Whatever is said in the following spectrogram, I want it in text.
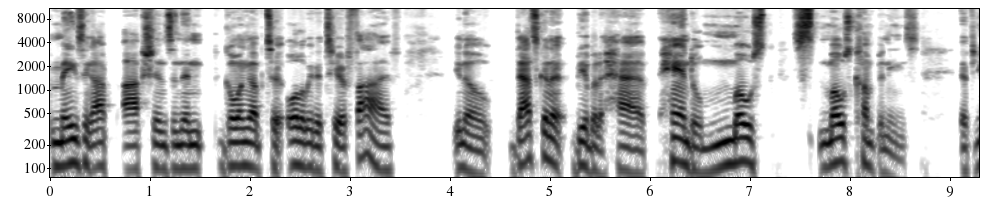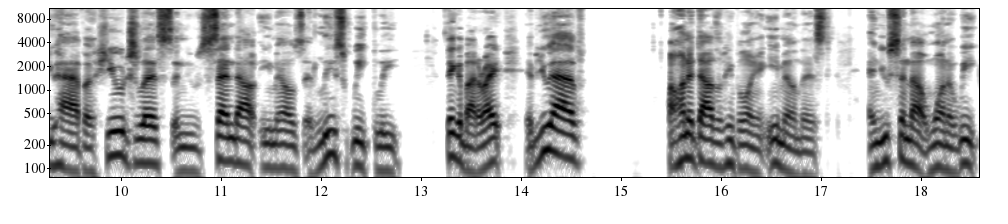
amazing op- options and then going up to all the way to tier five you know that's going to be able to have handle most most companies. If you have a huge list and you send out emails at least weekly think about it right? If you have 100000 people on your email list and you send out one a week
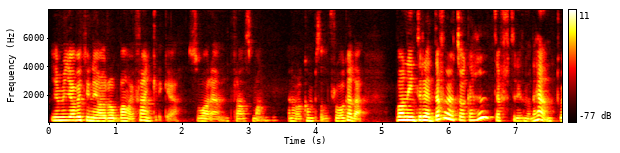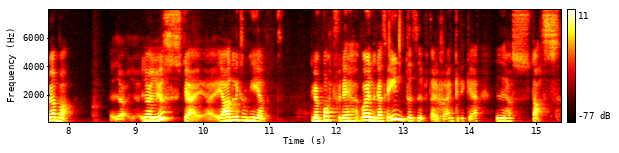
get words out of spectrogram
Ja, men jag vet ju när jag och Robban var i Frankrike så var det en fransman, en av våra kompisar som frågade Var ni inte rädda för att åka hit efter det som hade hänt? Och jag bara Ja, ja just ja. jag hade liksom helt glömt bort för det var ändå ganska intensivt där i Frankrike i höstas.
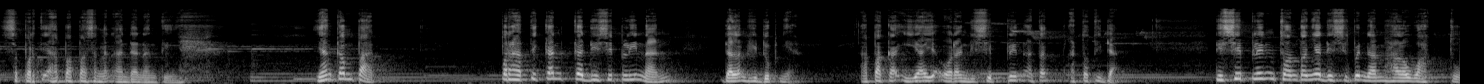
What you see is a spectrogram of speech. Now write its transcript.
seperti apa pasangan Anda nantinya. Yang keempat, perhatikan kedisiplinan dalam hidupnya. Apakah ia ya orang disiplin atau, atau tidak? Disiplin contohnya disiplin dalam hal waktu.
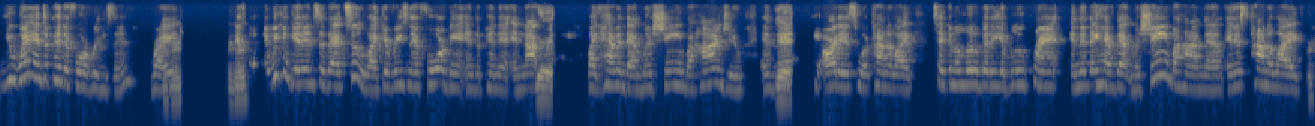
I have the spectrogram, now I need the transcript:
you went independent for a reason, right? Mm-hmm. Mm-hmm. And, and, we can get into that too, like your reasoning for being independent and not yeah. really like having that machine behind you. And then yeah. the artists who are kind of like taking a little bit of your blueprint and then they have that machine behind them. And it's kind of like, mm-hmm.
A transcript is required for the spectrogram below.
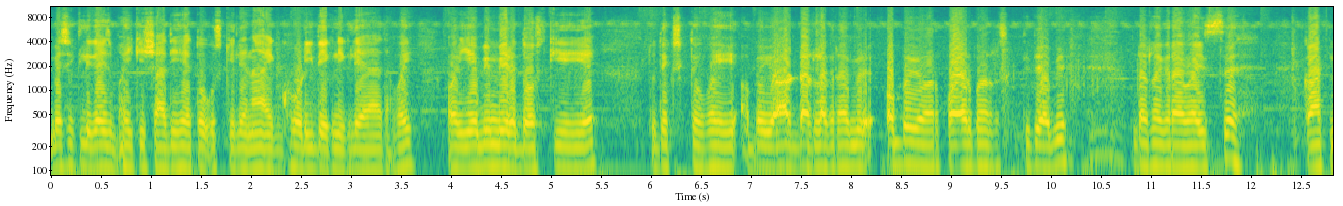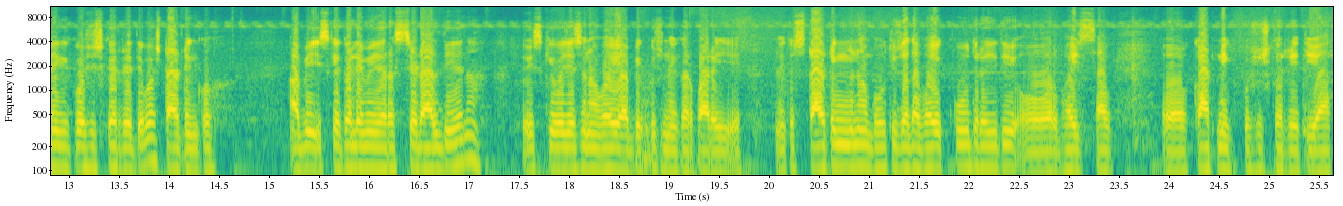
बेसिकली गाइज़ भाई की शादी है तो उसके लिए ना एक घोड़ी देखने के लिए आया था भाई, और ये भी मेरे दोस्त की ही है। तो देख सकते हो भाई, अबे यार, डर लग रहा है मेरे। अबे यार पैर मार सकती थी अभी। डर लग रहा है भाई इससे। काटने की कोशिश कर रही थी वो स्टार्टिंग को। अभी इसके गले में ये रस्से डाल दिए ना तो इसकी वजह से ना भाई अभी कुछ नहीं कर पा रही है। नहीं तो स्टार्टिंग में ना बहुत ही ज़्यादा भाई कूद रही थी और भाई सब काटने की कोशिश कर रही थी यार।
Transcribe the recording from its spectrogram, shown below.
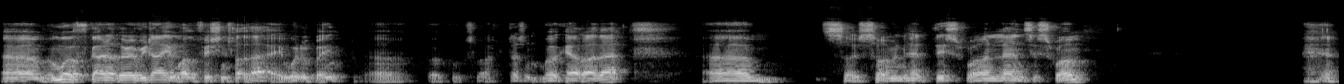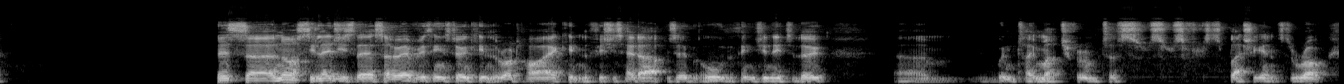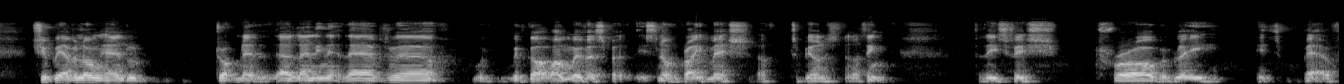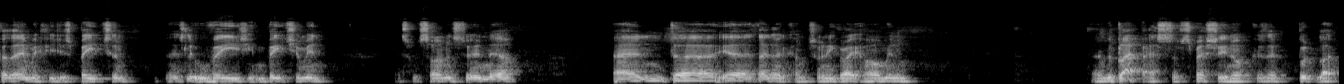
Um, and worth going up there every day while the fishing's like that, it would have been. Uh, but of course, life doesn't work out like that. Um, so Simon had this one, lands this one. There's uh, nasty ledges there, so everything's doing keeping the rod high, keeping the fish's head up, so all the things you need to do. Um, wouldn't take much for them to splash against a rock. Should we have a long handled drop net, uh, landing net there? Uh, we've, we've, got one with us, but it's not great mesh, uh, to be honest. And I think for these fish, probably it's better for them if you just beach them. There's little V's you can beach them in. That's what Simon's doing now. And uh, yeah, they don't come to any great harm in them. And the black bass, especially not because they're like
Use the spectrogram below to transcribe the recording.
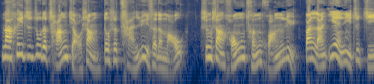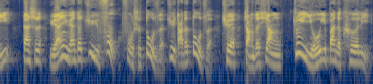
那黑蜘蛛的长脚上都是惨绿色的毛，身上红橙黄绿斑斓艳丽之极。但是圆圆的巨腹，腹是肚子，巨大的肚子却长得像赘油一般的颗粒。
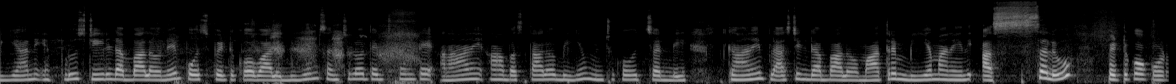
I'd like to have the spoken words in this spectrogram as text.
బియ్యాన్ని ఎప్పుడూ స్టీల్ డబ్బాలోనే పోసి పెట్టుకోవాలి. బియ్యం సంచిలో తెచ్చుకుంటే అలానే ఆ బస్తాలో బియ్యం ఉంచుకోవచ్చండి. కానీ ప్లాస్టిక్ డబ్బాలో మాత్రం బియ్యం అనేది అస్సలు పెట్టుకోకూడదు.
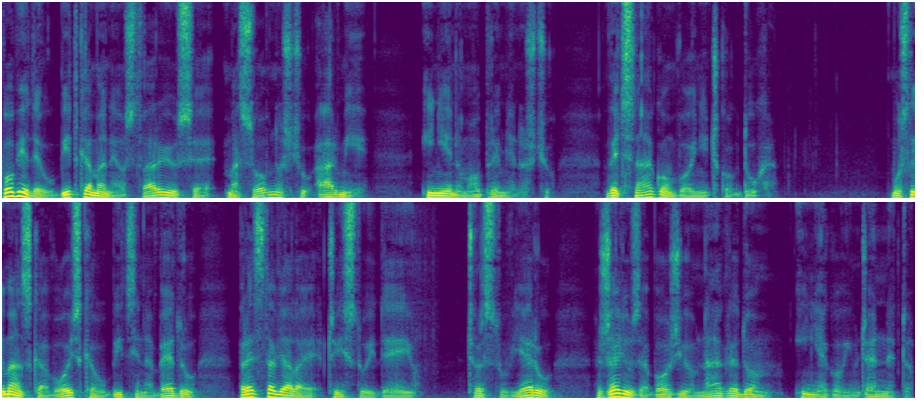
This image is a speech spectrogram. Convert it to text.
pobjede u bitkama ne ostvaruju se masovnošću armije i njenom opremljenošću, već snagom vojničkog duha. Muslimanska vojska u bici na Bedru predstavljala je čistu ideju, čvrstu vjeru, želju za Božijom nagradom i njegovim džennetom,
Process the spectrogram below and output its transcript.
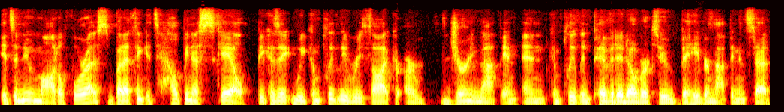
it's a new model for us, but I think it's helping us scale because it, we completely rethought our journey mapping and completely pivoted over to behavior mapping instead.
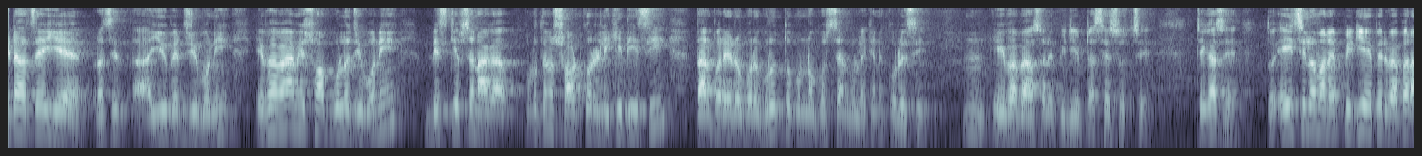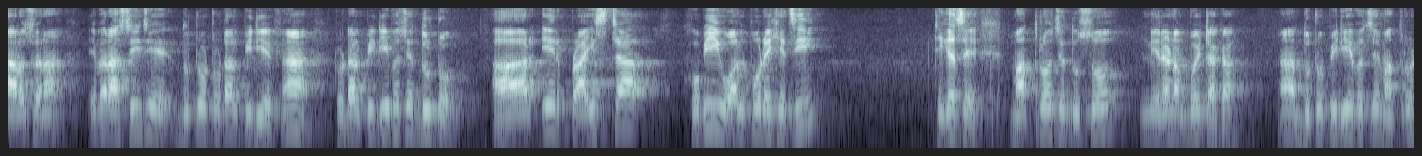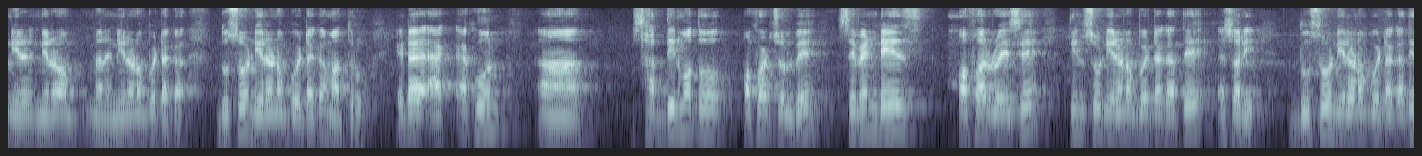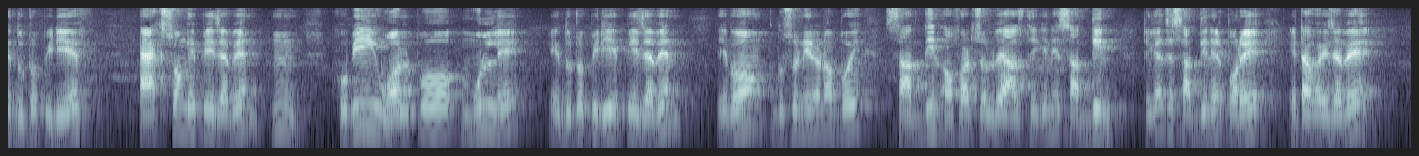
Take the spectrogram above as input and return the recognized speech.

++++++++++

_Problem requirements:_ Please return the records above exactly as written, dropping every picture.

_Response to the task:_
Whatever is said in the following spectrogram, I want it in text.
amazing op- options and then going up to all the way to tier five you know that's going to be able to have handle most most companies. If you have a huge list and you send out emails at least weekly think about it right? If you have 100000 people on your email list and you send out one a week
get words out of spectrogram
Ja, men jag vet ju när jag och Robban var i Frankrike så var det en fransman, en av våra kompisar som frågade Var ni inte rädda för att åka hit efter det som hade hänt? Och jag bara Ja, ja just ja. jag hade liksom helt glömt bort för det var ändå ganska intensivt där i Frankrike i höstas.
What you see is a spectrogram of speech. Now write its transcript.
seperti apa pasangan Anda nantinya. Yang keempat, perhatikan kedisiplinan dalam hidupnya. Apakah ia ya orang disiplin atau, atau tidak? Disiplin contohnya disiplin dalam hal waktu.
I have the spectrogram, now I need the transcript:
you went independent for a reason, right? Mm-hmm. Mm-hmm. And, and, we can get into that too, like your reasoning for being independent and not yeah. really like having that machine behind you. And then yeah. the artists who are kind of like taking a little bit of your blueprint and then they have that machine behind them. And it's kind of like, mm-hmm.
A transcript is required for the spectrogram below.
बेसिकली गाइज़ भाई की शादी है तो उसके लिए ना एक घोड़ी देखने के लिए आया था भाई, और ये भी मेरे दोस्त की ही है। तो देख सकते हो भाई, अबे यार, डर लग रहा है मेरे। अबे यार पैर मार सकती थी अभी। डर लग रहा है भाई इससे। काटने की कोशिश कर रही थी वो स्टार्टिंग को। अभी इसके गले में ये रस्से डाल दिए ना तो इसकी वजह से ना भाई अभी कुछ नहीं कर पा रही है। नहीं तो स्टार्टिंग में ना बहुत ही ज़्यादा भाई कूद रही थी और भाई सब काटने की कोशिश कर रही थी यार।
Transcribe the recording from its spectrogram, shown below.
Um, and worth going up there every day while the fishing's like that, it would have been. Uh, but of course, life doesn't work out like that. Um, so Simon had this one, lands this one. There's uh, nasty ledges there, so everything's doing keeping the rod high, keeping the fish's head up, so all the things you need to do. Um, wouldn't take much for them to splash against a rock. Should we have a long handled drop net, uh, landing net there? Uh, we've, we've, got one with us, but it's not great mesh, uh, to be honest. And I think for these fish, probably it's better for them if you just beach them. There's little V's you can beach them in. That's what Simon's doing now. And uh, yeah, they don't come to any great harm in them. And the black bass, especially not because they're like
Use the spectrogram below to transcribe the recording.
那黑蜘蛛的长脚上都是惨绿色的毛，身上红橙黄绿斑斓艳丽之极。但是圆圆的巨腹，腹是肚子，巨大的肚子却长得像赘油一般的颗粒。
I'd like to have the spoken words in this spectrogram as text.
బియ్యాన్ని ఎప్పుడూ స్టీల్ డబ్బాలోనే పోసి పెట్టుకోవాలి. బియ్యం సంచిలో తెచ్చుకుంటే అలానే ఆ బస్తాలో బియ్యం ఉంచుకోవచ్చండి. కానీ ప్లాస్టిక్ డబ్బాలో మాత్రం బియ్యం అనేది అస్సలు పెట్టుకోకూడదు.
This image is a speech spectrogram. Convert it to text.
pobjede u bitkama ne ostvaruju se masovnošću armije i njenom opremljenošću, već snagom vojničkog duha. Muslimanska vojska u bici na Bedru predstavljala je čistu ideju, čvrstu vjeru, želju za Božijom nagradom i njegovim džennetom,
Process the spectrogram below and output its transcript.
it's a new model for us, but I think it's helping us scale because it, we completely rethought our journey mapping and completely pivoted over to behavior mapping instead.
Take the spectrogram above as input and return the recognized speech.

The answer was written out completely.